The movie is terrible, with unengaging performances and really gaudy design. It’s in color (unlike the original series which was still black and white at this point), which just brings out the cheapness of the production. It’s made bearable by the Rifftrax jokes, of course, though there are too many inappropriate comments to fully just relax and enjoy it. However, they do spend a lot of time yelling about how this thing fits into canon, which is funny considering the recent sorts of arguments that have flared up over the revelations contained within the episode The Timeless Children.
Daleks’ Invasion Earth 2150 (1966) is somewhat better, actually. It takes place on earth in the future, which looks exactly like earth of the present except that the place looks like a bombed out mess. Overall there are better effects and the story has a grander scope. Dr. Who’s character is bit more heroic and proactive as well, which also helps. It is however all a bit undercut when his big victory comes by literally shouting “Look!” at the ceiling and tricking the Daleks to turn away so he can defeat them.

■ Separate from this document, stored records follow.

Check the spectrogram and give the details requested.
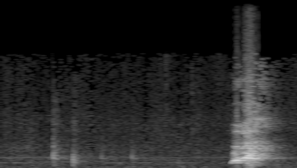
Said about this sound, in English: Bless you.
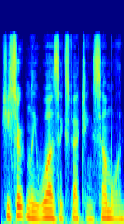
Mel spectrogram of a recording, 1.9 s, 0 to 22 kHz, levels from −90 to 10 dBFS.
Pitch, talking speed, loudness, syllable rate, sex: 125 Hz, 195 wpm, -17 LUFS, 6.2 syllables/s, male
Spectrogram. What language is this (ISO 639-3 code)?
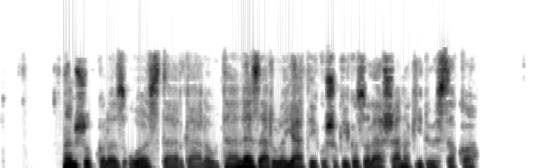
hun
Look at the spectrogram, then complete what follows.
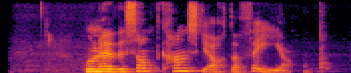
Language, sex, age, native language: Icelandic, female, 12, Icelandic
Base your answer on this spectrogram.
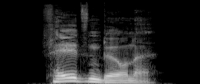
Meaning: shadbush, serviceberry (Amelanchier)
- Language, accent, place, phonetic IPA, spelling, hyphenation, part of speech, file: German, Germany, Berlin, [ˈfɛlzn̩ˌbɪʁnə], Felsenbirne, Fel‧sen‧bir‧ne, noun, De-Felsenbirne.ogg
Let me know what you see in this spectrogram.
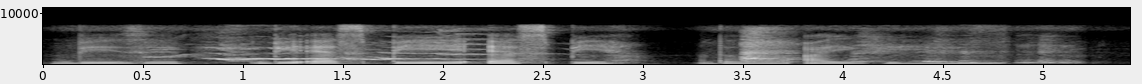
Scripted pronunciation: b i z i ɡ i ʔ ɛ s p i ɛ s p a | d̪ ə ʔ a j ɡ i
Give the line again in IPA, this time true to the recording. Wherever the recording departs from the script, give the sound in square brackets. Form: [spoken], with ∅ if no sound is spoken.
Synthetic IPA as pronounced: b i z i [b] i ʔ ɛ s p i ɛ s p [i] | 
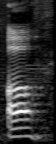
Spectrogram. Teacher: अ को हम कंठ से पढ़ते हैं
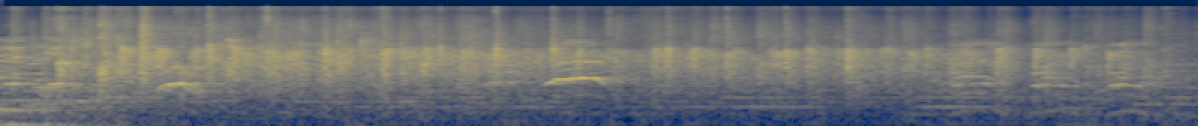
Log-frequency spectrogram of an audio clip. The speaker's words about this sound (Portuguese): Então glorifica a Deus, aplauda Ele.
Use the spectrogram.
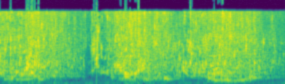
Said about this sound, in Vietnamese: quăng mạnh lên dòng cỏ rồi lật đật bơi xuồng đi.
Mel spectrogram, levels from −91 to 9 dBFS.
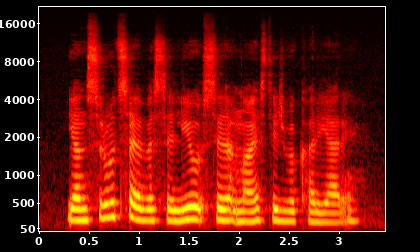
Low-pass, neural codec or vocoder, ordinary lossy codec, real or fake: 19.8 kHz; vocoder, 44.1 kHz, 128 mel bands, Pupu-Vocoder; none; fake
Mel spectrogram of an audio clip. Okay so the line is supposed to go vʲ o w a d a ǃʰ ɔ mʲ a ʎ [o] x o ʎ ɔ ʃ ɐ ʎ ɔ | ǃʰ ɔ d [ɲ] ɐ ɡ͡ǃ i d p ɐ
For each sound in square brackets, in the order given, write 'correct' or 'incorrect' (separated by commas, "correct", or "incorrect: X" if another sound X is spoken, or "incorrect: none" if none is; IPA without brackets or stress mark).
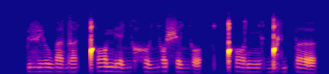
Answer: incorrect: ɔ, correct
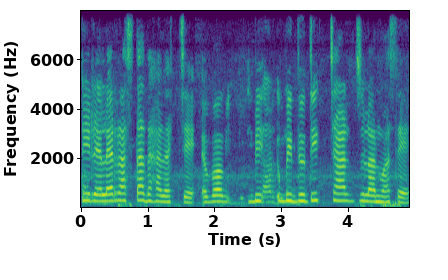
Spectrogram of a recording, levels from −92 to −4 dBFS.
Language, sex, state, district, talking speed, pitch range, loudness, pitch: Bengali, female, Assam, Hailakandi, 120 wpm, 225-275 Hz, -17 LUFS, 255 Hz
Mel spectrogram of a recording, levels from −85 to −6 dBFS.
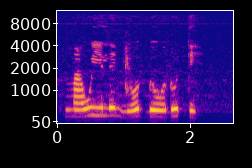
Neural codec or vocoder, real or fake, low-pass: none; real; 10.8 kHz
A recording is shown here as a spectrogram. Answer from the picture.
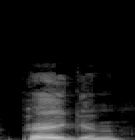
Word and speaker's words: Pagan: Pagan, pronounced Pagan, Frank, was a Blood Indian whom I engaged as a scout soon after I went to Lethbridge in 1888.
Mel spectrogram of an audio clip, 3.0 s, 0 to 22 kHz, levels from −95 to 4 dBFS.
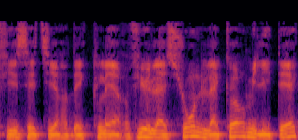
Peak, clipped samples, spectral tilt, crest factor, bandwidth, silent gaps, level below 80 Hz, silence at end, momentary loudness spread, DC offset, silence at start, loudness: -12 dBFS; under 0.1%; -5 dB/octave; 14 dB; 11.5 kHz; none; -48 dBFS; 0 s; 2 LU; under 0.1%; 0 s; -27 LUFS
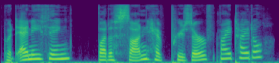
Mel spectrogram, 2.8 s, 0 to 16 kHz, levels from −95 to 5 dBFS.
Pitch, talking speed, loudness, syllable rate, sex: 235 Hz, 215 wpm, -17 LUFS, 6.0 syllables/s, female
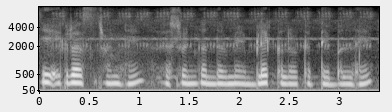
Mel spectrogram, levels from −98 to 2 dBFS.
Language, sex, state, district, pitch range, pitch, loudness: Hindi, female, Arunachal Pradesh, Longding, 205-225 Hz, 210 Hz, -18 LUFS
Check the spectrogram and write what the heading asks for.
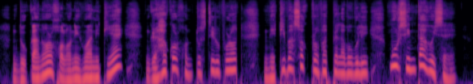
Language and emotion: Assamese, fearful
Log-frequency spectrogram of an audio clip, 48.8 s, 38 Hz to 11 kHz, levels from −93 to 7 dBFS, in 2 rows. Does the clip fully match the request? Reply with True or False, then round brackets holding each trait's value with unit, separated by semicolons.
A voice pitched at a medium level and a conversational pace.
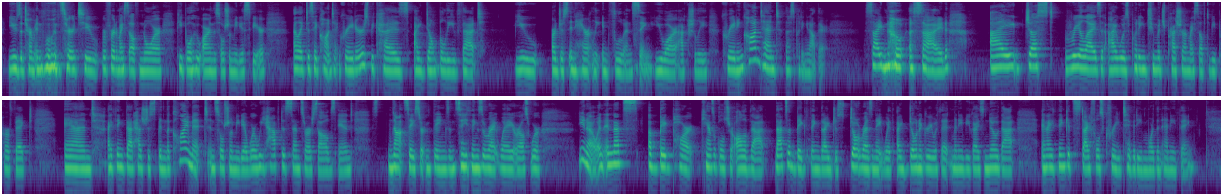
True (180 Hz; 165 wpm)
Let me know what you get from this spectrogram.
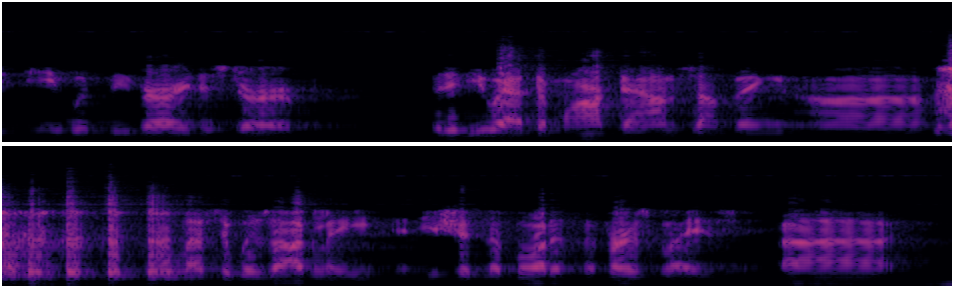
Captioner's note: laughter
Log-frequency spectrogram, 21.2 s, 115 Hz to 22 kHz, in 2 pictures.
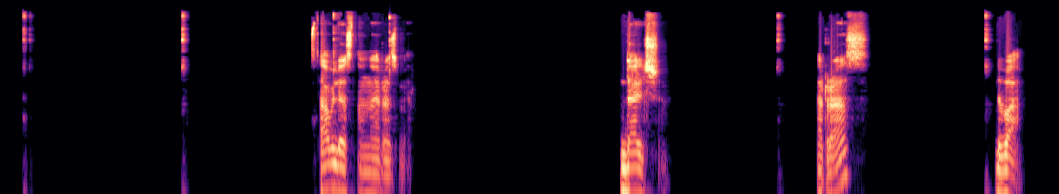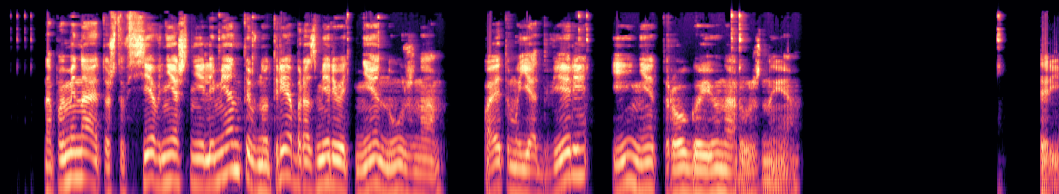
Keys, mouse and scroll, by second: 0.0 click, 0.1 click, 1.6 click, 3.2 middle click, 5.0 scroll down 1, 7.6 click, 9.6 click, 10.6 click, 11.7 click, 12.7 middle click, 13.7 scroll down 1, 13.9 middle click, 14.5 scroll down 1, 16.3 click, 17.8 click, 18.7 middle click, 19.3 typing, 20.4 click.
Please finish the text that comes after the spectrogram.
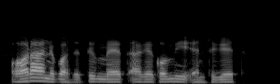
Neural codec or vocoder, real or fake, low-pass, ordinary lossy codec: none; real; 3.6 kHz; none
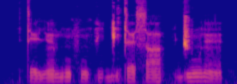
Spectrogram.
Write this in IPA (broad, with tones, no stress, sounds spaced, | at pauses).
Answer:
t e˨ j ɛ̃˧ b ũ˧ f ũ˨ k i˨˦ ɡ i˦ t ɛ˧ s a˦ | d͡ʒ ũ˦ ɾ ɛ̃˧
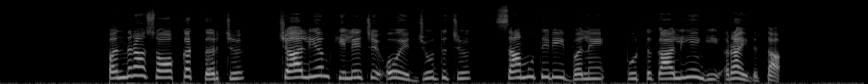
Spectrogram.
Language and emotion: Dogri, neutral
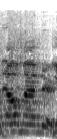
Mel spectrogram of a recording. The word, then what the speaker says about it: Elmander: This rhymes with Salamander. – Johan Elmander.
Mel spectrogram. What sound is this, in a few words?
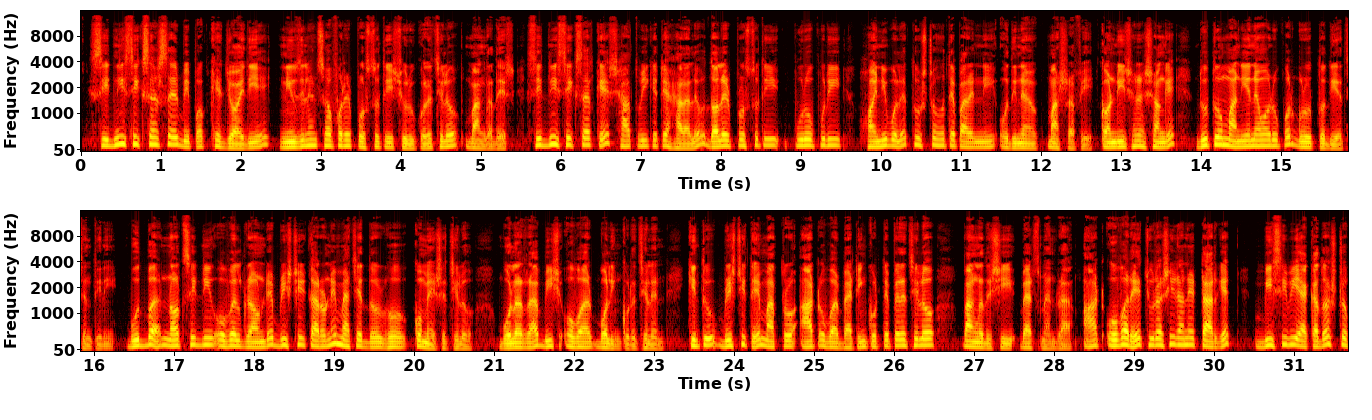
bangla; Bangladesh Cricket Board (BCB) XI played to match in Sydney; SBS Bangla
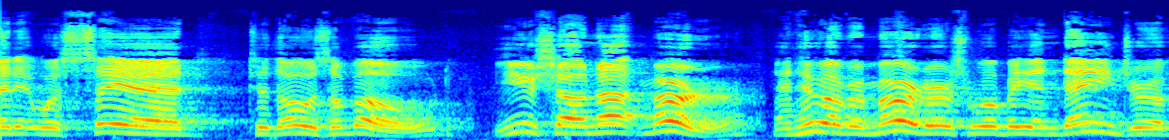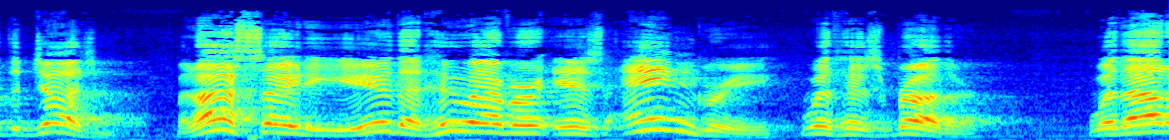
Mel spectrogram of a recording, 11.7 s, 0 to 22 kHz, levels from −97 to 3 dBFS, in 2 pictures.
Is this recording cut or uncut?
cut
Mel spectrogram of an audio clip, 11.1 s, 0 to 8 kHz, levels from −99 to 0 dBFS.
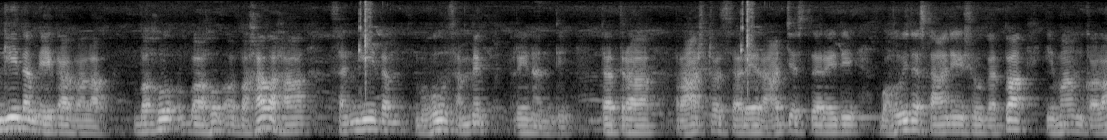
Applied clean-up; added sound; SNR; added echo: none; Shatter; 14 dB; reverberation time 0.3 s.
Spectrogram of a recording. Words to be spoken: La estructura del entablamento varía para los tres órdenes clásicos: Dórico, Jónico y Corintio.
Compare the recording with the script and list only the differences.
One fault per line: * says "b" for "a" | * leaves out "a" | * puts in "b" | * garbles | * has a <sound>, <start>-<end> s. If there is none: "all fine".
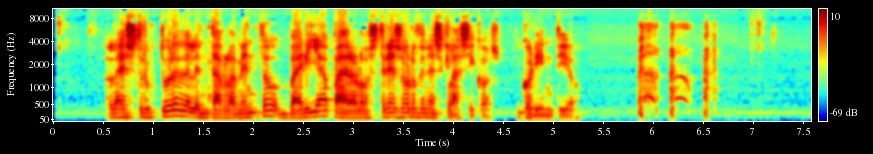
* leaves out "Dórico Jónico"
* has a cough, 5.8-6.7 s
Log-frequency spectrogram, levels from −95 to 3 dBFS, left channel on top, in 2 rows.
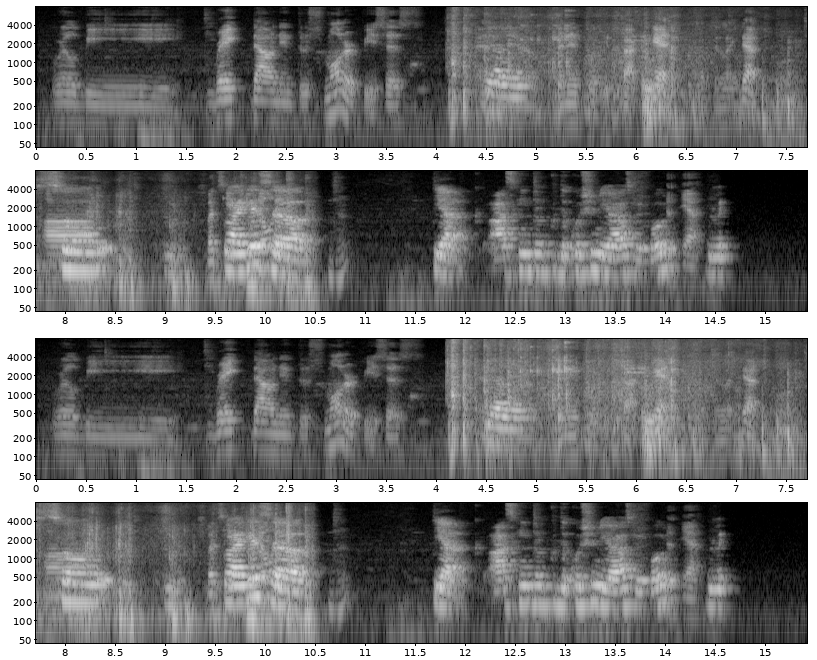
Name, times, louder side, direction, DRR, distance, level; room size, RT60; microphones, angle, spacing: voice 1, 0.2-1.4 1.7-3.8 4.4-6.4 6.6-7.2 7.8-8.3 9.4-10.1 14.2-14.3, left 4 dB, 30° left, 0.8 m, -32 dB
sound 1, 4.1-10.5, right 6 dB, 65° right, 0.6 m, -32 dB
voice 2, 4.5-4.9 6.1-6.2 7.7-8.4 9.0-9.2 9.6-10.4 11.7-14.1 14.4-14.6, equal, 10° right, 1.5 m, -22 dB
6.0 x 2.9 x 2.3 m
head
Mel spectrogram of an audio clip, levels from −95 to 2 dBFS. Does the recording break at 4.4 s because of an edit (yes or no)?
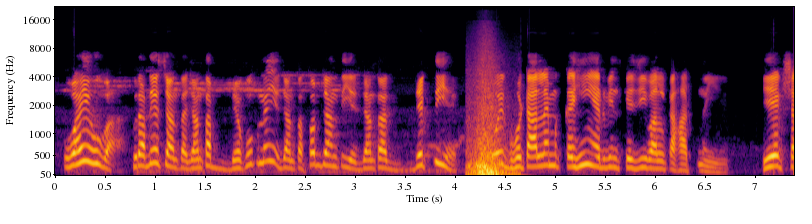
yes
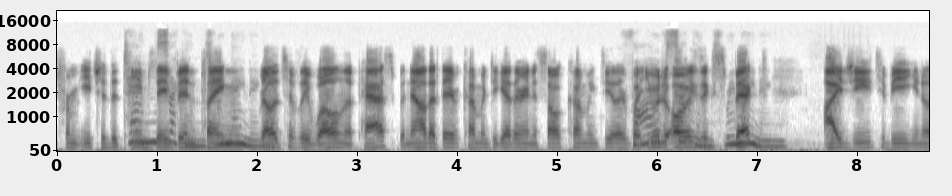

Ian and Barbara are not in this one, which is fine because as much as I love the characters on TV they are sort of useless in the last movie. They are replaced by the Doctor’s niece Louise (who should have had Susan’s romance plot from the TV episode, but doesn’t–instead it’s just ignored) and a police officer who stumbles upon them by accident, named Tom Campbell. Tom is actually played by Bernard Cribbins, who later became a part of the TV series as Wilfrid Mott, grandfather of Donna Noble. And the Rifftrax continue to be pretty funny.
I’m hoping that next week I’ll have more to say about things that I’ve actually done. I have been doing things, of course, but for the most part they haven’t been around any particular creative work that I’d normally share here.
There hasn’t been much time for that, what with all the upheavals and adjustments.
But God is good. And lately he’s reminded me about being consistent and serving. Even serving if the season is long. Serving if the season is forever. I don’t think it will be, but I want don’t want my service to have an expiry date, I guess.
But, were getting there. It’s been a roller-coaster of ups and downs, but we’re getting there.
I hope you are as well.